With the components and reasons stated above, you can now proceed to the process of building a brand brief. Take it easy and slow to ensure you did not overlook any parts and each is defined appropriately. If you want to view a sample or intend to use a pre-made one, then you can view what the site has to offer on a brand creative Brief Template.
1. Explain Your Objectives and Motives
Begin your brief by describing the project’s history and branding. Write one or two phrases that explain the company’s or individual’s purpose, followed by a few sentences that provide history on the brand and why it is starting this initiative or campaign. This material might be included in one or two paragraphs, or it could be separated using headers.
2. Highlight Particular Goals and Problems
The following portion of your brief should focus on the brand difficulties you intend to address and overcome through the project. Following the introduction of those difficulties, you may go into further depth about how your campaign will handle and overcome them. This area will help the creative team grasp the project’s expectations.
3. Define Your Target Audience
The following stage is to determine who the campaign will target. You should include demographic information such as gender, age, and demographic location, as well as motives for why they would buy a product and what pain areas the solution will address. If the customer already has a thorough buyer persona, you may use it for this area.
4. Review Market Competitors
It is critical to provide information about rivals since it may assist a creative team better their approach and coming up with fresh advertising concepts. This section should provide a brief list of rivals and their offerings. Examine the parallels between the client’s company and its rivals, as well as how the client has distinguished itself. Knowing who your competitors are and what they supply may assist you in differentiating your products, services, and promotion. It will allow you to set competitive rates and react to rival Marketing Campaigns through your own strategies.
What are the different types of brand briefs?
There are two types of branding advertising briefs that you may write: legal and creative. A legal brief is an argument presented to a court in order to persuade it to decide in favor of its client. It outlines particular legal concerns pertaining to the case, gives evidence, and asks the court to take a certain action. A creative brief is a one- or two-page document that covers the project’s aims, mission, problems, message demographics, and other data. It aids in directing the creative team and other relevant parties on how to achieve the campaign’s objectives.
Who is responsible for creating the brand brief?
When it comes to assembling the brand brief, the individual in charge of producing the brief within the creative team should have good communication and Project Management abilities to incorporate crucial information such as the brief business background. As brand knowledge and views emerge throughout the organization, they should stay hands-on and analytical. They should also have a great sense of brand awareness and design, as well as a strong emphasis on outcomes.

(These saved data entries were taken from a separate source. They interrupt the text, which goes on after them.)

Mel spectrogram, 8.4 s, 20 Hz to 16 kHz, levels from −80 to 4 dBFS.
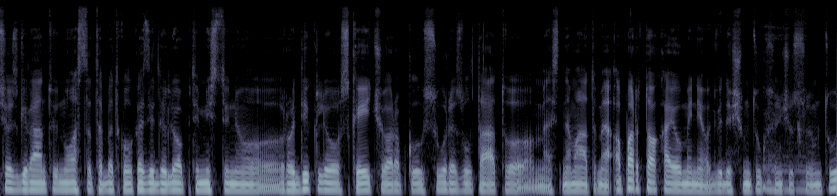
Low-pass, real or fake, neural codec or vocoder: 14.4 kHz; real; none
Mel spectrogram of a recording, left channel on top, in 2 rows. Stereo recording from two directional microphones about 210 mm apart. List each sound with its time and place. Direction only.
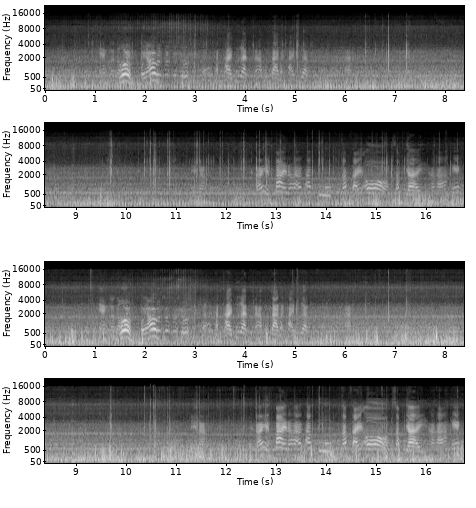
1.5 s vehicle: 25° right (ahead or behind)
3.6 s vehicle: 45° right (ahead or behind)
12.6 s a sound: 45° right (ahead or behind)
14.3 s vehicle: 50° right (ahead or behind)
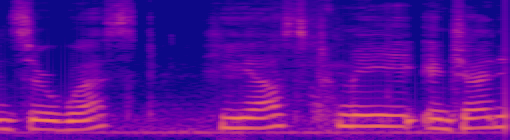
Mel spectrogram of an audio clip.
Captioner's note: speaking French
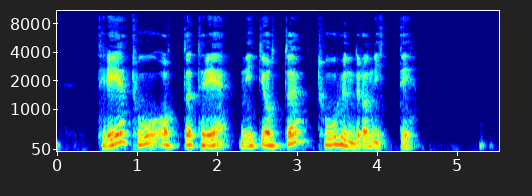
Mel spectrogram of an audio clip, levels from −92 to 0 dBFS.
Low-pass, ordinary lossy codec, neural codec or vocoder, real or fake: 9.9 kHz; Opus, 64 kbps; vocoder, 44.1 kHz, 128 mel bands every 512 samples, BigVGAN v2; fake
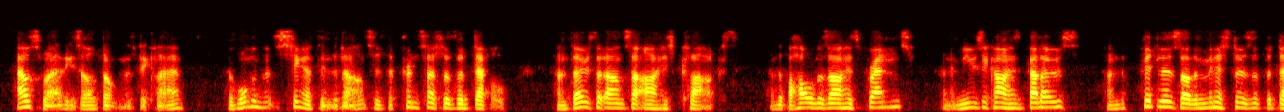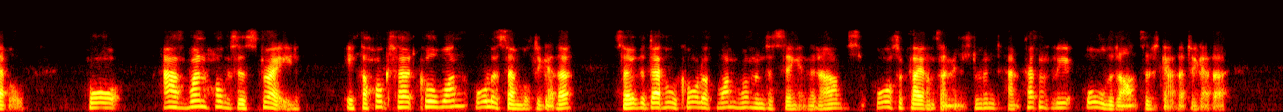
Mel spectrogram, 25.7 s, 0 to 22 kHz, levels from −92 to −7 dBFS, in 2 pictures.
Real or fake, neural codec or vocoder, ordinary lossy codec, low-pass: fake; vocoder, 22.05 kHz, 80 mel bands, HiFi-GAN; Opus, 16 kbps; 7.2 kHz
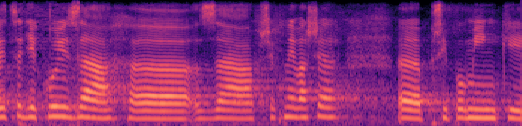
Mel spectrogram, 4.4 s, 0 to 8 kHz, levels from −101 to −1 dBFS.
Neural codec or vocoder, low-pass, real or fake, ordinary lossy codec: none; 7.2 kHz; real; Opus, 24 kbps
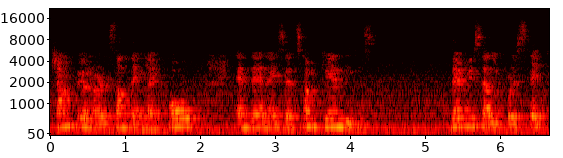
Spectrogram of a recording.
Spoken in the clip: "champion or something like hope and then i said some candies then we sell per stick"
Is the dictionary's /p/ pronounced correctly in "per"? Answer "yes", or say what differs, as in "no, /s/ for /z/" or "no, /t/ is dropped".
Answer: no, /f/ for /p/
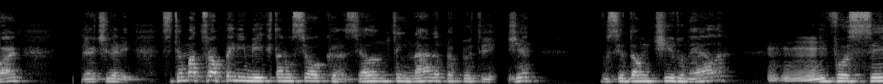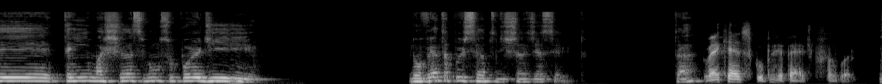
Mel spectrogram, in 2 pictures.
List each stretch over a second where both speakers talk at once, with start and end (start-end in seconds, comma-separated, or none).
none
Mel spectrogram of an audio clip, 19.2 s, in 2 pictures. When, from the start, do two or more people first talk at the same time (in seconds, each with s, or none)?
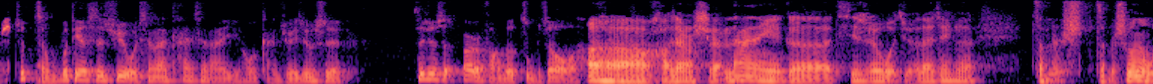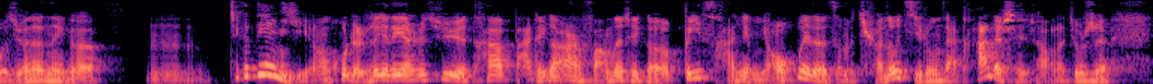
none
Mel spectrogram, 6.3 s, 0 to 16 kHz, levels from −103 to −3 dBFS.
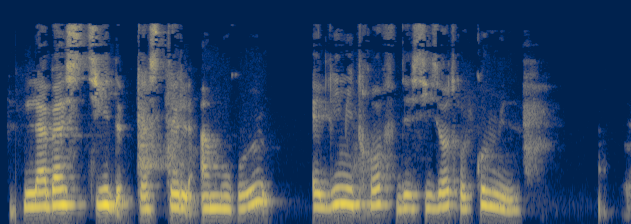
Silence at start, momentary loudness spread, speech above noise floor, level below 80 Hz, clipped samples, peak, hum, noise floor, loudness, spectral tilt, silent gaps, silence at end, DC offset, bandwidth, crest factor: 0.1 s; 9 LU; 56 dB; -66 dBFS; under 0.1%; -6 dBFS; none; -78 dBFS; -23 LUFS; -5.5 dB/octave; none; 1 s; under 0.1%; 11.5 kHz; 16 dB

What is the difference between a brand brief and from creative brief?
Both documents may be utilized to explain innovative ideas concisely. A brand brief is a detailed description of what a brand is all about, where it is going, and what it may become. It is a live document designed to guide the development and implementation of all brand-related assets and activities. A Creative Brief for brand identity is an outline of a brand-specific project. A creative brief would include a project-specific mission, goals, and objectives, as well as how a creative team expects to accomplish all of these things.
Incorporating a brand brief into your company and projects is essential to ensure that every detail is thought of so that upon its presentation to the client, no information is lacking and time won’t be wasted to request for a follow-up discussion. So invest in the creation of a brand brief so you can impress your clients and have a successful working relationship.